We don’t have it all yet, but at least we do have miscegenation. In spite of the polls that predicted it, the election was still shocking and amazing. We elected a black President just because he was vastly, immeasurably superior to his opponent. And he’s not one race. He’s a mix. His mother was a lot smarter and bolder than I was, and Kansas was no doubt an easier place to grow up in than Georgia, but otherwise, she was just like me — same age, same confusion about whom to marry and where to live, same longing for different foreign places . . . Well, all right, probably not the same, but she was white like me, and he’s as much white as he is black. He knows us both.

Always, since I was born, we were two races. At the best of it, we tried to understand and help each other, be friends or at least work together, have some of the same goals, protect each other. But we have still always been black or white. Now somehow we got a President who’s both. It’s an amazing and shocking idea and by God, it happened. I wish my mother and father and sister had lived long enough to see it.


I grew up in the 1950s in South Carolina. My grandparents lived on an island and had black servants. It never occurred to me until this moment that I never once saw a black person in the ocean. I didn’t know that we white people had reserved even the ocean to ourselves.

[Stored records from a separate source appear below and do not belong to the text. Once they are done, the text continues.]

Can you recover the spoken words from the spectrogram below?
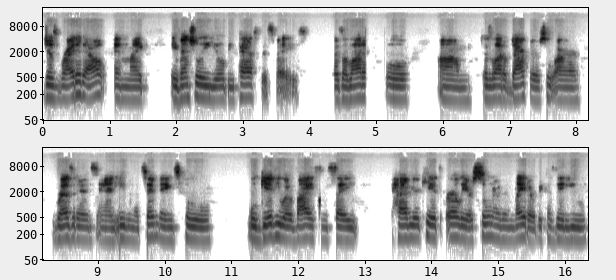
just write it out and like eventually you'll be past this phase. There's a lot of people, um, there's a lot of doctors who are residents and even attendings who will give you advice and say, have your kids earlier sooner than later because then you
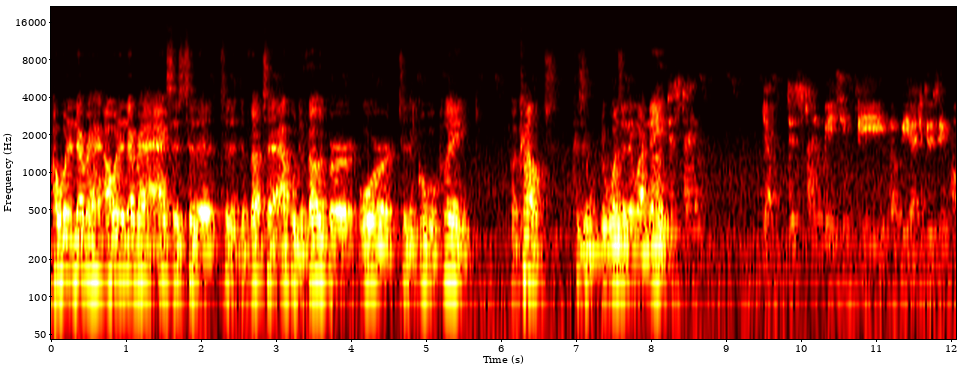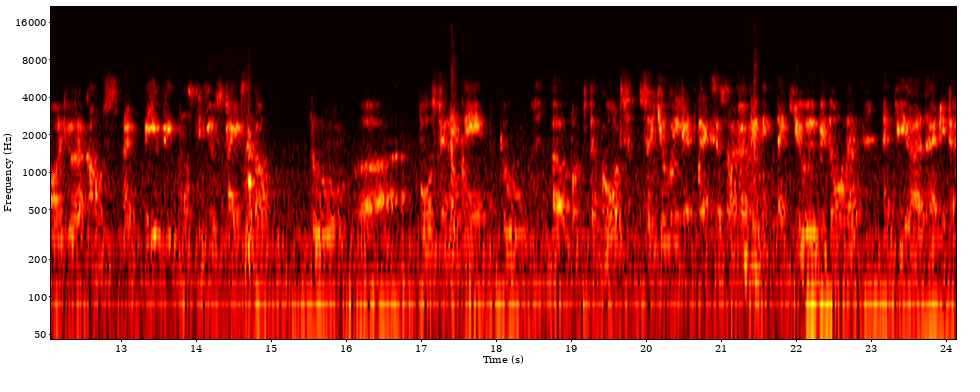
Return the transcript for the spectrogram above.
I would have never had, I would have never had access to the to the develop, to the Apple developer or to the Google Play accounts because it, it wasn't in my name. This time, basically uh, we are using all your accounts, right? We, we mostly use Slides account to uh, post anything, to uh, put the codes. So you will get the access of everything. Like you will be the owner and we are the editor.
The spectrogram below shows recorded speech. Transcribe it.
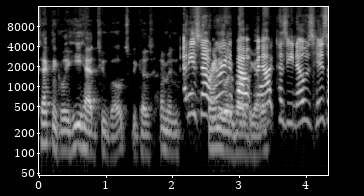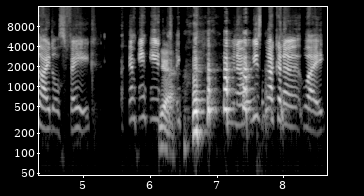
technically he had two votes because him and And he's not Brandy worried about. Matt because he knows his idol's fake. I mean, he's yeah. like, you know, he's not going to like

Thank you, Margaret, for paying attention, remembering and reminding us of the depth and breadth of our oppression. How joyful now to recognize and acknowledge our common humanity, finally to give up trying to hold back the tide.

Posted by Sarah Robinson on 12 November 2008 @ 3pm

Great article. What really moves me is that, to this day, young people of all races still live in a type of racial bondage.

Some venture outside there race to find a mate but many more are too afraid. People were afraid to do so 50 years ago and they’re afraid for some of the same reasons today.

From now own, I intend to be free. Free to date, marry, and raise children with whoever I want.

I know that’s not exactly what you are getting at but that’s what I’ve learned from your story.


Law Student in Georgia

Posted by Law Student in Georgia on 2 October 2011 @ 11pm